"The fuels are now a molten blob at the bottom of the reactor," Gundersen added. "TEPCO announced they had a melt through. A melt down is when the fuel collapses to the bottom of the reactor, and a melt through means it has melted through some layers. That blob is incredibly radioactive, and now you have water on top of it. The water picks up enormous amounts of radiation, so you add more water and you are generating hundreds of thousands of tons of highly radioactive water."

Independent scientists have been monitoring the locations of radioactive "hot spots" around Japan, and their findings are disconcerting.

"We have 20 nuclear cores exposed, the fuel pools have several cores each, that is 20 times the potential to be released than Chernobyl," said Gundersen.

"The data I'm seeing shows that we are finding hot spots further away than we had from Chernobyl, and the amount of radiation in many of them was the amount that caused areas to be declared no-man's-land for Chernobyl.

We are seeing square kilometres being found 60 to 70 kilometres away from the reactor. You can't clean all this up.

We still have radioactive wild boar in Germany, 30 years after Chernobyl."

Read more:'biggest_industrial_catastrophe_in_the_history_of_mankind'_?page=entire

Wednesday, 22 June 2011

Rain to cause major problems at Fukushima!

TEPCO cuts back on water due to expected rains
The Yomiuri Shimbun

Tokyo Electric Power Co. has launched efforts to reduce the amount of radioactive water being generated at its crippled Fukushima No. 1 nuclear power plant, given that its water decontamination system has not been functioning properly and the rainy season has officially arrived in the area.

The efforts began following the Meteorological Agency's announcement Tuesday that the rainy season has begun in the Tohoku region, which includes Fukushima Prefecture, where the plant is located.

TEPCO workers are covering the roofs of reactor buildings that were blown off in hydrogen explosions after the March 11 disaster to keep rainwater out, and the utility has cut back on the amount of cooling water being injected into the reactors.

The highly radioactive water accumulated at the Fukushima power station after leaking from damaged reactors. If it cannot be disposed of smoothly, it is feared it may overflow trenches and storage tanks before the end of the month.

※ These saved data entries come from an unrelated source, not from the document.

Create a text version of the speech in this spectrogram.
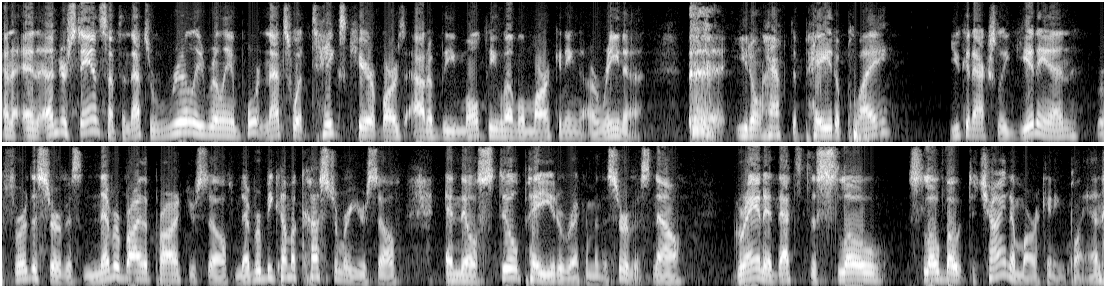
And, and understand something, that's really, really important. That's what takes Karatbars out of the multi level marketing arena. you don't have to pay to play. You can actually get in, refer the service, never buy the product yourself, never become a customer yourself, and they'll still pay you to recommend the service. Now, granted, that's the slow slow boat to China marketing plan,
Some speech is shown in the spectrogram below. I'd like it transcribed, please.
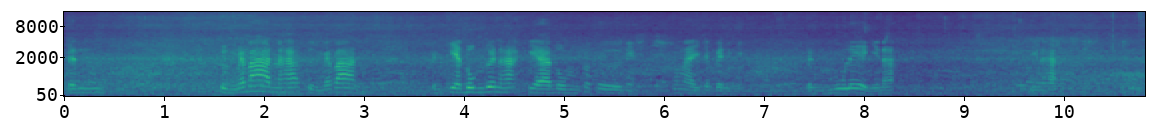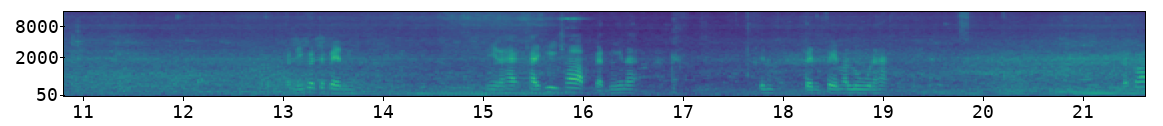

But reducing the water being poured into the damaged reactors puts the plant operator in dilemma, since if the volume of water is reduced, temperatures in the reactors will likely rise. In fact, temperatures inside the No. 3 reactor have already risen slightly.

The amount of water being injected into the Nos. 1 and 2 reactors was reduced by half a ton per hour Tuesday for the second straight day to 3.5 tons per hour and four tons per hour, respectively. But plant workers have continued pouring 10 tons per hour into the No. 3 reactor because of high temperatures inside, TEPCO said.

Other measures to deal with expected heavy rain include installing sandbags around the reactor facilities, and covering roofs and doors with steel sheets.

Contaminated water in an operational trench for the No. 3 reactor reached its highest level when it rose to 12 centimeters below the top of the trench at 7 a.m. Wednesday. If decontamination does not proceed smoothly, the polluted water could overflow by next Wednesday, or even earlier if rainwater gets in.

Water levels in the same trench rose by 6.5 centimeters a day when an extratropical cyclone passed over the plant at the end of May, the utility said.

The Meteorological Agency has forecast precipitation for the coming month in the southern Tohoku region will be less than normal, but warned there was the possibility it would rain more heavily toward the end of the rainy season.

Radiation of 430 millisieverts per hour was detected near the No. 2 reactor at the Fukushima plant, TEPCO said Wednesday.

The extremely high radiation level was measured at a mezzanine floor between the first floor and the basement of the No. 2 reactor building. This figure is the highest ever recorded in the building.

Highly radioactive water is believed to have leaked from the damaged reactor pressure suppression chamber in the basement, a TEPCO official said.

TEPCO workers entered the basement for the first time since the March 11 disaster Tuesday and measured radiation on the stairway on the northwestern side of the building.

(Jun. 23, 2011)
Site Meter